The post I have been writing in my mind almost every day for the last two years
Is it important for you that a woman wears long hair?
Important that she has skirts on?
Make-up, at least nude and barely visible?
A bambi-like soft glance?
At least something.
At least one thing to label sex.
What if a woman’s appearance doesn’t include anything mentioned above? What if she is tall, athletic, doesn’t use make-up, doesn’t wear jewelry, doуыn’t try to look sweet.
I know what you are going to say: “Well and good, nobody insists. Let her look as she wants.”
And I’m going to answer that it doesn’t work. She can’t look as she wants. Because everybody is watching.

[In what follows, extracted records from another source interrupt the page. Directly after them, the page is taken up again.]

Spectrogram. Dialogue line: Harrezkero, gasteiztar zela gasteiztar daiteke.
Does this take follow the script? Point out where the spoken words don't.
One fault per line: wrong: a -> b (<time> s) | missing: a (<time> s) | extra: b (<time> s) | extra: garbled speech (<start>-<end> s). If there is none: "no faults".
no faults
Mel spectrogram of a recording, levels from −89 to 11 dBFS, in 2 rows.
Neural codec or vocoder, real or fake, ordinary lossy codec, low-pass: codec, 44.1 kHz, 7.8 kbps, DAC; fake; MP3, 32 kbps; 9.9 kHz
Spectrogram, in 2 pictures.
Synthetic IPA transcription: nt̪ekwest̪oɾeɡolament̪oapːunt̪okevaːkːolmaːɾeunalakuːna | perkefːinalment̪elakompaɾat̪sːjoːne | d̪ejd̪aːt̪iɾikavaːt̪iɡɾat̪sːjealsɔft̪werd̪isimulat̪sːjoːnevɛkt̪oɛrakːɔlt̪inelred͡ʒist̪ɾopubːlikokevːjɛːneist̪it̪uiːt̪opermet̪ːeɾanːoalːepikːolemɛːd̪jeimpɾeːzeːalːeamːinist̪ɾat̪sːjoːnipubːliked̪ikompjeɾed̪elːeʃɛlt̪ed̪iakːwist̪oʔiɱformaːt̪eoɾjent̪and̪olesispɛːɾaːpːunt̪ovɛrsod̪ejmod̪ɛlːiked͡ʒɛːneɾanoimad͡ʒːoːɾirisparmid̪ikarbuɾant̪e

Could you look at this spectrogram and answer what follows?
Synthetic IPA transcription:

Interestingly, they look not at the person, but somewhere through, as they just don’t see a person themselves. They see a subject that doesn’t fit automatically to any of the familiar and understandable categories “old woman”/”girl”/”chick” etc. And at this exact moment appears THE LOOK.
Oh, that look.

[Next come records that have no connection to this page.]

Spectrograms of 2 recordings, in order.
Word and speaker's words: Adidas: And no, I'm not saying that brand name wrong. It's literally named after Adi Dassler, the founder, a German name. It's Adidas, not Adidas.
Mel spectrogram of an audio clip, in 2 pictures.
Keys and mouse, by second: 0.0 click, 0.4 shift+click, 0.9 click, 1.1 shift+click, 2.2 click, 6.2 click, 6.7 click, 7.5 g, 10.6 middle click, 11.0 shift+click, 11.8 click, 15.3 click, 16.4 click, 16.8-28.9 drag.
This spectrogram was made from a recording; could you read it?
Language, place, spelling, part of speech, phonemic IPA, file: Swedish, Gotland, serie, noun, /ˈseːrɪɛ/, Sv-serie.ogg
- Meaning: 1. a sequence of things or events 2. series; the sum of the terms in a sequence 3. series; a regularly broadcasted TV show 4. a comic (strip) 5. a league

Tense. Alert. Spiteful.
Yes, spiteful. The person’s appearance is so nontrivial, so unordinary that all the patterns start cracking deafeningly. Unknown frightens. That is why spitefulness. Neither curiosity, nor respectful astonishment, nor fascination (“Wow! What an ordinary person!”), but aggression.
I know what you are going to say: “What do you mean aggression! Nobody behaves aggressively.”

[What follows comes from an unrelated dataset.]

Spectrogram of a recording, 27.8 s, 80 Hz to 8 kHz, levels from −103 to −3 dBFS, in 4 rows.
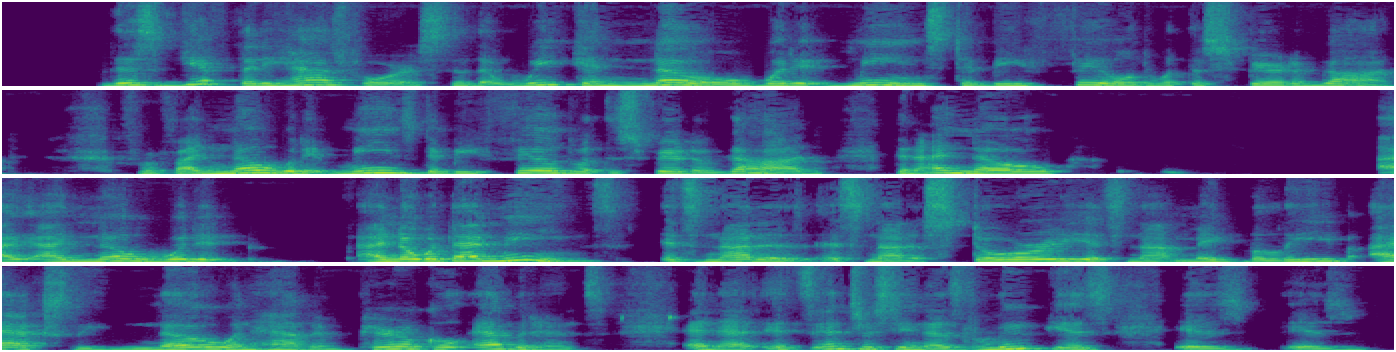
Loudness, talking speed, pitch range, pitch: -27 LUFS, 170 wpm, 155-200 Hz, 175 Hz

And I’m going to answer that it doesn’t work like that. You don’t see yourself through others’ eyes when you look at a person who is somehow or completely does not coincide with the familiar to you image of a “woman” or “man”. But I see. At the rebound. Because I walk next to a woman who looks more like Rain Dove than Reese Witherspoon or Penélope Cruz.
People look at her. Although it’s better to say they rivet their eyes on, they leech into her with their looks. And I look at them. And every time I get shivers up my spine so unfriendly and unkind those looks are.
“What? What the hell? Who are you? What are you? What to expect from you?”
People who made a choice to look “uncomfortable” for all the rest around, carry inside oceans of patience.
Because their patience is put to test on every step. They walk as if they are cocooned in wet cloth so difficult it is to breathe because of that suffocating dull attention.
At some point, I got an idea to make a photo project. To take pictures of people’s faces discreetly — outside, in bars, toilets, cinemas — who look at a woman with an appearance uncomfortable and incomprehensible for them. So far I haven’t come up with another way to show people HOW it looks for others, their “I just looked, so what?” But these looks make even me surrender to despair. Me! So how is that her? How is that for everyone who affords the luxury to look against everything conventional?
None of those photos would have a friendly smile in.
And only children smile to her. And never mistake her for a man, correcting confused adults who lost an ability to look at people without any patterns.